Employee Advocacy is the practice of encouraging employees to share content about the company or organization to their own social networks, in order to spread brand awareness, build prospects and leads, and ultimately recruit followers and attendees. Why does it work so well? Because people trust individuals more than corporations, and they use social media to help make educated decisions.

  • 71% of Americans get their news & events from social media (Social Media Today)
  • 91% of B2B buyers are active on social media (SuperOffice) and 75% of B2B buyers use social media to support purchase decisions (Linkedin)
  • 76% of individuals surveyed say that they’re more likely to trust content shared by individuals over content shared by brands (AdWeek)

And using Employee Advocacy via social media can help in the following ways:

Drive brand awareness to grow awareness of events, and reach. If your company is hosting an event, getting employees to talk about it online will obviously boost awareness, of both the brand and the event itself. And employees will generally have exactly the kind of targeted connections you’re seeking in their professional networks.

Attract new leads through trusted employees. This will expand your network, but also potentially increase revenue.

Reduce paid media expenses. With employees sharing content and spreading awareness of events and campaigns, less money is needed for traditional paid media to promote an event.

Allow you to measure results. With the right tools and platform, it’s easy to gauge how well your EA campaign is working, and directly track the results of their shares and the source of their leads. This way, you can fine-tune your event promotion strategy based on what works, and what doesn’t.

The 3 key tips to building an event audience with EA.

Using Employee Advocacy to build awareness and an audience for an upcoming event may appear daunting, but there are steps you can take to make it easier. These three tips will help ensure that you build an audience effectively via social networks for your event:

You need to provide minimum guidelines on how teams can support your events. Don’t just hand off content, explain why it is important and how to use it. Include specific information about the event, the intended audience, and how to register.

You can provide different types of content to promote the event, by using a library of inspiring pictures, video, gifs, etc. Visual content is most effective, and don’t be afraid to include audio and video content as well. Remember, you want to grab people’s attention to generate interest in the event.

You need to engage them not just at the beginning but also during the event. Gamification is a great way through Surveys or even Challenges, but also showcasing posts created during the event. Before, during, and after—it’s all important for generating interest.

Conclusion: Employee Advocacy can build your event audience in an authentic, organic way.

If employees are provided with the proper content and promotional materials, and if they’re given the guidance and incentives to share, their online advocacy can build a new audience for you event, whether it’s completely in-person, held remotely, or, more likely still, some sort of hybrid of the two. Either way, by utilizing their own professional network, they will naturally connect with people who are in the same general business sphere, and who share the same interests and motivations. And with the right platform and digital tools to back you up and empower social sharing—at Sociabble, that’s our specialty—you can ensure your current and future events are a success.

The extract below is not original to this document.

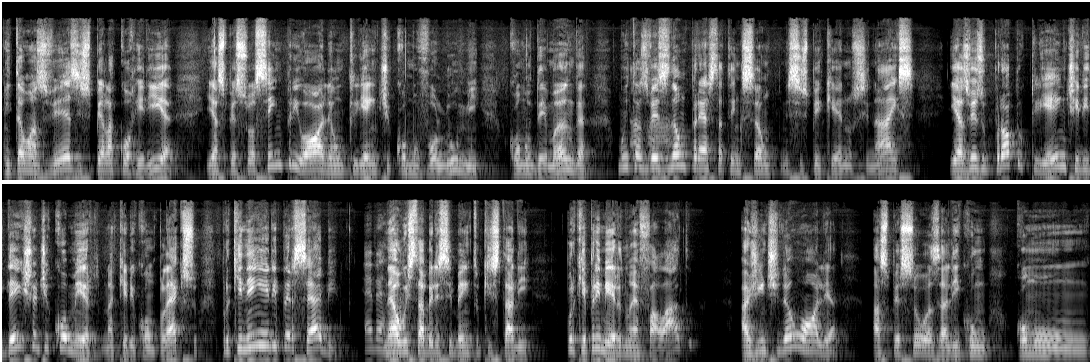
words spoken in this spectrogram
Então, às vezes, pela correria, e as pessoas sempre olham o cliente como volume, como demanda, muitas Aham. vezes não presta atenção nesses pequenos sinais. E às vezes o próprio cliente ele deixa de comer naquele complexo porque nem ele percebe É né, o estabelecimento que está ali. Porque, primeiro, não é falado, a gente não olha as pessoas ali com, como um-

Jean-Louis Bénard is the CEO and co-founder of Sociabble. In 1994, he co-founded the digital agency FRA, acquired by Digitas in 2001. With more than 100 people dedicated to e-commerce, FRA implemented all the e-commerce platforms of Carrefour, including OOSHOP. In 2003, he founded Brainsonic, a leading digital communications agency with over 120 people, where he still serves as chairman.  In 2014, he launched Sociabble, a software company dedicated to delivering top-of-the-line, mobile-first enterprise solutions for internal communication, employee advocacy, and employee engagement. Jean-Louis Bénard is the main shareholder of Sociabble.